(Saved data entries)
=== Begin Enclosure ===
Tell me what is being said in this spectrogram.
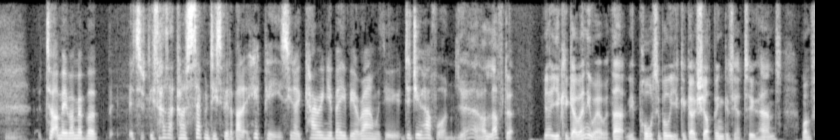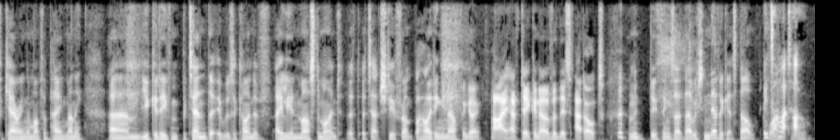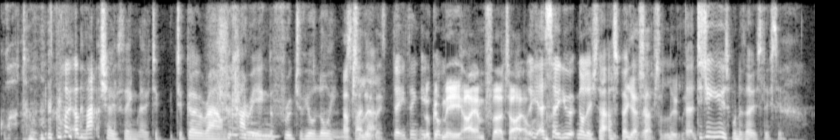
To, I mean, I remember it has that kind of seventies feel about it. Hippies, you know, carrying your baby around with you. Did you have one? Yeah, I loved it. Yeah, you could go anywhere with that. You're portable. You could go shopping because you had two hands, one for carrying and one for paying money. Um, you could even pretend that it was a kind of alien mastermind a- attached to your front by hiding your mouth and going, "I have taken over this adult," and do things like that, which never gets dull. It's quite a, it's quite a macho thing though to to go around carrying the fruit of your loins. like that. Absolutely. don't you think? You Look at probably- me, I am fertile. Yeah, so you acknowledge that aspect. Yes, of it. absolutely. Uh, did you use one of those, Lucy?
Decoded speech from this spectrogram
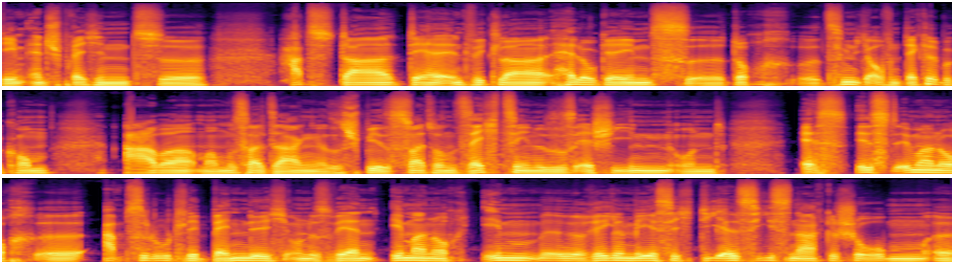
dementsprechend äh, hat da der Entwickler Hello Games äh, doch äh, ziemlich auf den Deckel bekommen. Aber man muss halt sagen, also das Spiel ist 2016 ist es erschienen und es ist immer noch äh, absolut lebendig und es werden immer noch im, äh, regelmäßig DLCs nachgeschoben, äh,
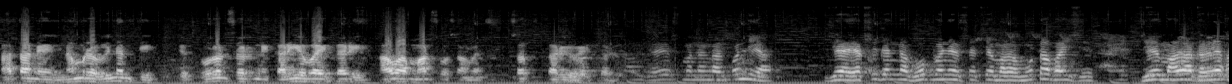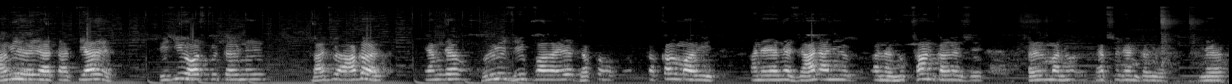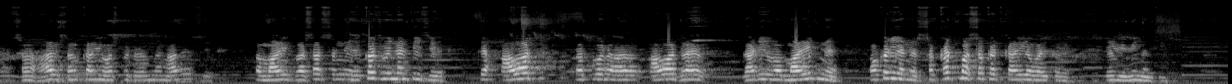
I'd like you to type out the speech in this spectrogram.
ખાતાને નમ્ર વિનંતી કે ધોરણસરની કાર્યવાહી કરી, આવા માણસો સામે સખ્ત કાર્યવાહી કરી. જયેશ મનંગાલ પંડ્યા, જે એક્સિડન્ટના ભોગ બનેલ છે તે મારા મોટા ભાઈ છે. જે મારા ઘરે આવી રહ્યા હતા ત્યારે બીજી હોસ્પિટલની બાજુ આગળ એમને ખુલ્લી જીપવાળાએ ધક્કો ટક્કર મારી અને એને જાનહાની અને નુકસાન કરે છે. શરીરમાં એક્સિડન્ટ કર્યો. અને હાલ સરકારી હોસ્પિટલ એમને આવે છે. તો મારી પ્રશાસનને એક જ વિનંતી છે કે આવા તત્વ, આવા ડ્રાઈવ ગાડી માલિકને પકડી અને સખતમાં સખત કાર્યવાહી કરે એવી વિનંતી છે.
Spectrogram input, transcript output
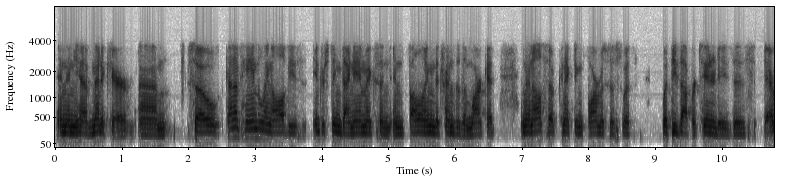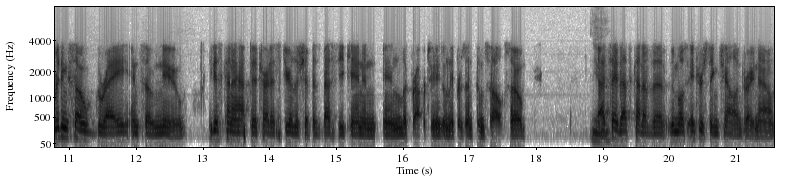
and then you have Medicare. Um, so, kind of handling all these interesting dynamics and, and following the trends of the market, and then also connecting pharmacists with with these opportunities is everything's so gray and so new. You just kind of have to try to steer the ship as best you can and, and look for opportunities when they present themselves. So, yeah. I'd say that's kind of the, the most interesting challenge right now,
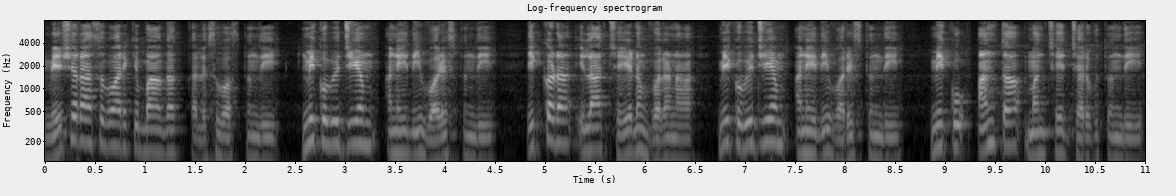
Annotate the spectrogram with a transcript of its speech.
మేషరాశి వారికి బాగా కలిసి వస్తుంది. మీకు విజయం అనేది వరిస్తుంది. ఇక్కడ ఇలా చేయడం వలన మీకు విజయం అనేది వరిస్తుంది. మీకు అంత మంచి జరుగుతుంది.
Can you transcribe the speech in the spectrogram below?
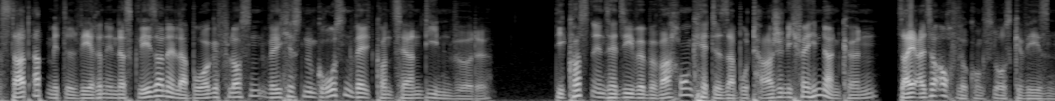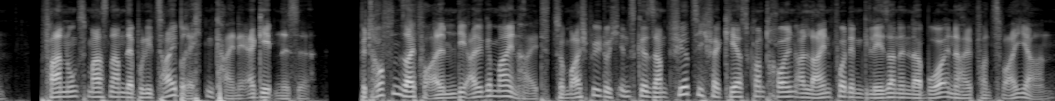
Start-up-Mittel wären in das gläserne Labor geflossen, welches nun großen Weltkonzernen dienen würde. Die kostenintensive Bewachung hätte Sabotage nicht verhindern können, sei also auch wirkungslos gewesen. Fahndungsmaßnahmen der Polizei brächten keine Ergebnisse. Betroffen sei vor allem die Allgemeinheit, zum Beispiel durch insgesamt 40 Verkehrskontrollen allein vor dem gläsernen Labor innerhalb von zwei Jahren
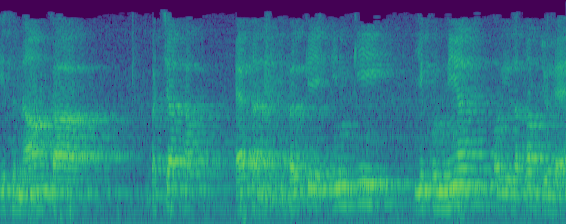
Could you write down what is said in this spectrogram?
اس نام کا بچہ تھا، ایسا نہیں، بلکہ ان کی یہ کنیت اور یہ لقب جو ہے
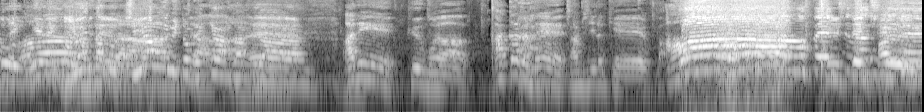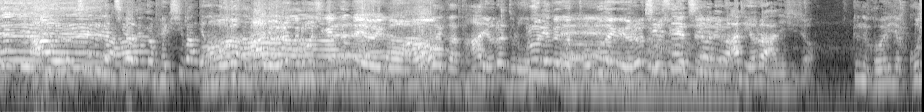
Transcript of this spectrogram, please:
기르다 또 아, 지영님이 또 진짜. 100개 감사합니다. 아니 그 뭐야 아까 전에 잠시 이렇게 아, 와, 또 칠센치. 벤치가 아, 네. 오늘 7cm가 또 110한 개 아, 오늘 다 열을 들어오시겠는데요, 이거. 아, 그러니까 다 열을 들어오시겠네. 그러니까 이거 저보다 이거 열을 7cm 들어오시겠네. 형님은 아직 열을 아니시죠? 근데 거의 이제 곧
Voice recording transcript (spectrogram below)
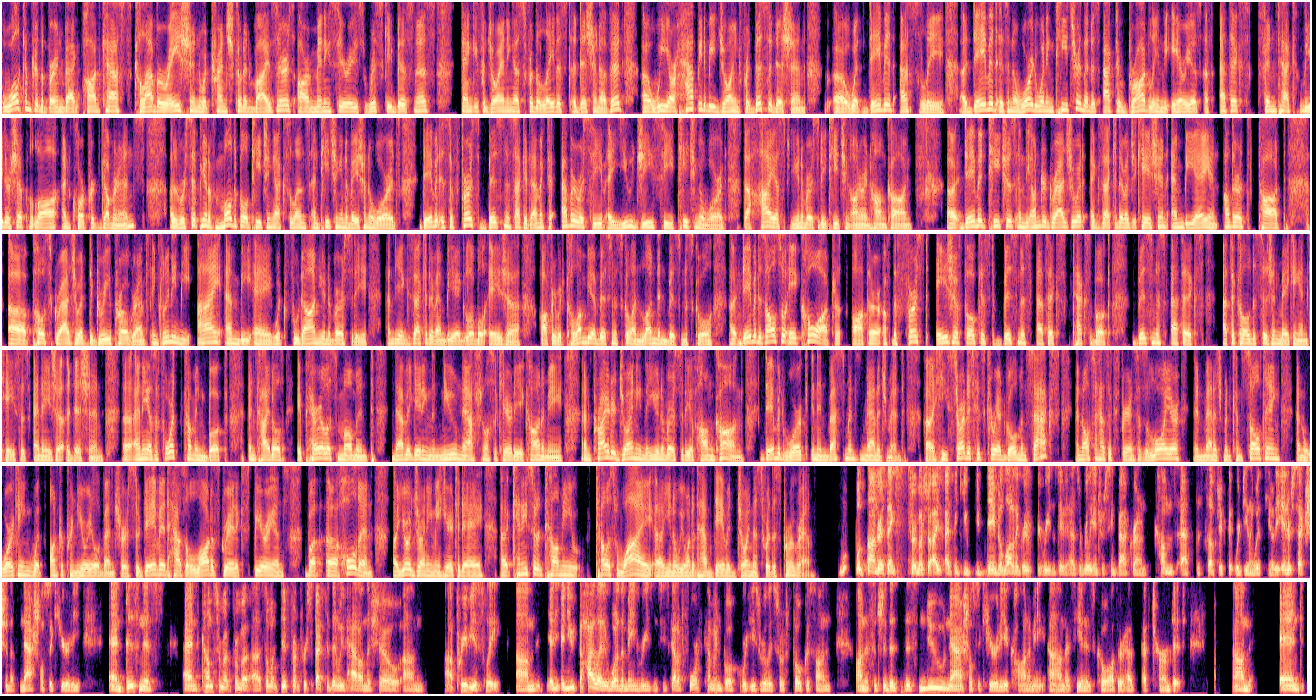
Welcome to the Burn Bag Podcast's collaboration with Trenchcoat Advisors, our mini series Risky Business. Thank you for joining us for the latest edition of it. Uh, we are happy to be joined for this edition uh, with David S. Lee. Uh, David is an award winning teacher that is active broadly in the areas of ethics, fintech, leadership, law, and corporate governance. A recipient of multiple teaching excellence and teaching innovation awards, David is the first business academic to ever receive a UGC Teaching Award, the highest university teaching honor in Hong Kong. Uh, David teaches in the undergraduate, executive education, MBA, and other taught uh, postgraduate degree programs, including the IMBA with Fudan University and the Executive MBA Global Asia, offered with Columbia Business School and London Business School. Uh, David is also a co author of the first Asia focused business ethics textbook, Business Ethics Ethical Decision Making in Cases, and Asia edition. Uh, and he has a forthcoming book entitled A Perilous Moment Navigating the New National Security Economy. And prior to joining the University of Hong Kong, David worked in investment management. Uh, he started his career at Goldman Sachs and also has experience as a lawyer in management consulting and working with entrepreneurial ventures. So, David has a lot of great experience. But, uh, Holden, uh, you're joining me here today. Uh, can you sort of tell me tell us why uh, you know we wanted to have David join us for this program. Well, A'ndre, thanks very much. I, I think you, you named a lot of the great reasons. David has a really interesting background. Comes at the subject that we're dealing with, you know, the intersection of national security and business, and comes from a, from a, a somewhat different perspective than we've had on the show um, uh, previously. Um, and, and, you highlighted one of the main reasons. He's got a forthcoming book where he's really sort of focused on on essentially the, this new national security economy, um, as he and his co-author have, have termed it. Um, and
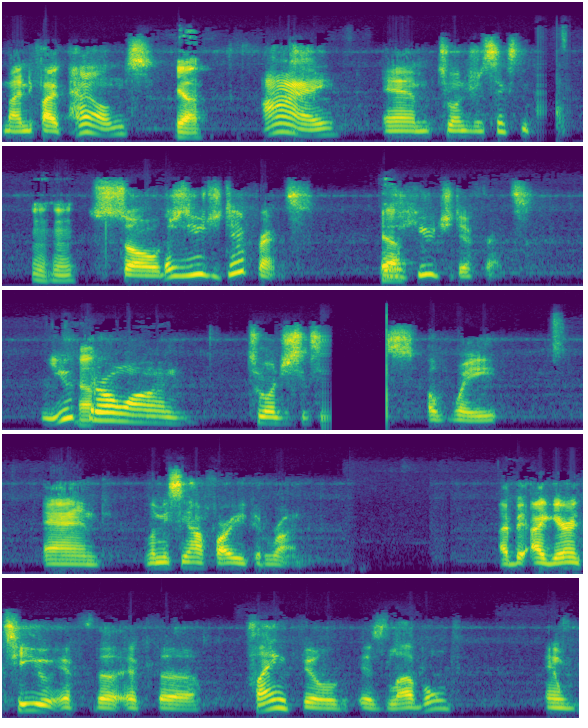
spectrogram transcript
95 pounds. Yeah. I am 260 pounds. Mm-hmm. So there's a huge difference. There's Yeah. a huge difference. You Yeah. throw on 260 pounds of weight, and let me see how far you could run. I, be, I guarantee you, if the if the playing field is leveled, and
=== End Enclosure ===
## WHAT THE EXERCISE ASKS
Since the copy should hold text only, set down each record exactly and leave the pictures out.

## RESPONSE TO THE TASK
Tell me what is being said in this spectrogram.
To, I mean, I remember it has that kind of seventies feel about it. Hippies, you know, carrying your baby around with you. Did you have one? Yeah, I loved it. Yeah, you could go anywhere with that. You're portable. You could go shopping because you had two hands, one for carrying and one for paying money. Um, you could even pretend that it was a kind of alien mastermind a- attached to your front by hiding your mouth and going, "I have taken over this adult," and do things like that, which never gets dull. It's quite a, it's quite a macho thing though to to go around carrying the fruit of your loins. like that. Absolutely. don't you think? You Look at probably- me, I am fertile. Yeah, so you acknowledge that aspect. Yes, of it. absolutely. Uh, did you use one of those, Lucy?
Decoded speech from this spectrogram
dementsprechend äh, hat da der Entwickler Hello Games äh, doch äh, ziemlich auf den Deckel bekommen. Aber man muss halt sagen, also das Spiel ist 2016 ist es erschienen und es ist immer noch äh, absolut lebendig und es werden immer noch im, äh, regelmäßig DLCs nachgeschoben, äh,
I'd like you to type out the speech in this spectrogram.
ખાતાને નમ્ર વિનંતી કે ધોરણસરની કાર્યવાહી કરી, આવા માણસો સામે સખ્ત કાર્યવાહી કરી. જયેશ મનંગાલ પંડ્યા, જે એક્સિડન્ટના ભોગ બનેલ છે તે મારા મોટા ભાઈ છે. જે મારા ઘરે આવી રહ્યા હતા ત્યારે બીજી હોસ્પિટલની બાજુ આગળ એમને ખુલ્લી જીપવાળાએ ધક્કો ટક્કર મારી અને એને જાનહાની અને નુકસાન કરે છે. શરીરમાં એક્સિડન્ટ કર્યો. અને હાલ સરકારી હોસ્પિટલ એમને આવે છે. તો મારી પ્રશાસનને એક જ વિનંતી છે કે આવા તત્વ, આવા ડ્રાઈવ ગાડી માલિકને પકડી અને સખતમાં સખત કાર્યવાહી કરે એવી વિનંતી છે.
Spectrogram input, transcript output
and then you have Medicare. Um, so, kind of handling all these interesting dynamics and, and following the trends of the market, and then also connecting pharmacists with with these opportunities is everything's so gray and so new. You just kind of have to try to steer the ship as best you can and, and look for opportunities when they present themselves. So, yeah. I'd say that's kind of the, the most interesting challenge right now,
Annotate the spectrogram with a transcript of its speech.
మేషరాశి వారికి బాగా కలిసి వస్తుంది. మీకు విజయం అనేది వరిస్తుంది. ఇక్కడ ఇలా చేయడం వలన మీకు విజయం అనేది వరిస్తుంది. మీకు అంత మంచి జరుగుతుంది.
Can you transcribe the speech in the spectrogram below?
Start-up-Mittel wären in das gläserne Labor geflossen, welches nun großen Weltkonzernen dienen würde. Die kostenintensive Bewachung hätte Sabotage nicht verhindern können, sei also auch wirkungslos gewesen. Fahndungsmaßnahmen der Polizei brächten keine Ergebnisse. Betroffen sei vor allem die Allgemeinheit, zum Beispiel durch insgesamt 40 Verkehrskontrollen allein vor dem gläsernen Labor innerhalb von zwei Jahren
Could you write down what is said in this spectrogram?
اس نام کا بچہ تھا، ایسا نہیں، بلکہ ان کی یہ کنیت اور یہ لقب جو ہے
Transcript of this spectrogram, please:
기르다 또 아, 지영님이 또 진짜. 100개 감사합니다. 아니 그 뭐야 아까 전에 잠시 이렇게 아, 와, 또 칠센치. 벤치가 아, 네. 오늘 7cm가 또 110한 개 아, 오늘 다 열을 들어오시겠는데요, 이거. 아, 그러니까 다 열을 들어오시겠네. 그러니까 이거 저보다 이거 열을 7cm 들어오시겠네. 형님은 아직 열을 아니시죠? 근데 거의 이제 곧
Voice recording transcript (spectrogram below)
Welcome to the Burn Bag Podcast's collaboration with Trenchcoat Advisors, our mini series Risky Business. Thank you for joining us for the latest edition of it. Uh, we are happy to be joined for this edition uh, with David S. Lee. Uh, David is an award winning teacher that is active broadly in the areas of ethics, fintech, leadership, law, and corporate governance. A recipient of multiple teaching excellence and teaching innovation awards, David is the first business academic to ever receive a UGC Teaching Award, the highest university teaching honor in Hong Kong. Uh, David teaches in the undergraduate, executive education, MBA, and other taught uh, postgraduate degree programs, including the IMBA with Fudan University and the Executive MBA Global Asia, offered with Columbia Business School and London Business School. Uh, David is also a co author of the first Asia focused business ethics textbook, Business Ethics Ethical Decision Making in Cases, and Asia edition. Uh, and he has a forthcoming book entitled A Perilous Moment Navigating the New National Security Economy. And prior to joining the University of Hong Kong, David worked in investment management. Uh, he started his career at Goldman Sachs and also has experience as a lawyer in management consulting and working with entrepreneurial ventures. So, David has a lot of great experience. But, uh, Holden, uh, you're joining me here today. Uh, can you sort of tell me tell us why uh, you know we wanted to have David join us for this program. Well, A'ndre, thanks very much. I, I think you, you named a lot of the great reasons. David has a really interesting background. Comes at the subject that we're dealing with, you know, the intersection of national security and business, and comes from a, from a, a somewhat different perspective than we've had on the show um, uh, previously. Um, and, and, you highlighted one of the main reasons. He's got a forthcoming book where he's really sort of focused on on essentially the, this new national security economy, um, as he and his co-author have, have termed it. Um, and
spectrogram transcript
95 pounds. Yeah. I am 260 pounds. Mm-hmm. So there's a huge difference. There's Yeah. a huge difference. You Yeah. throw on 260 pounds of weight, and let me see how far you could run. I, be, I guarantee you, if the if the playing field is leveled, and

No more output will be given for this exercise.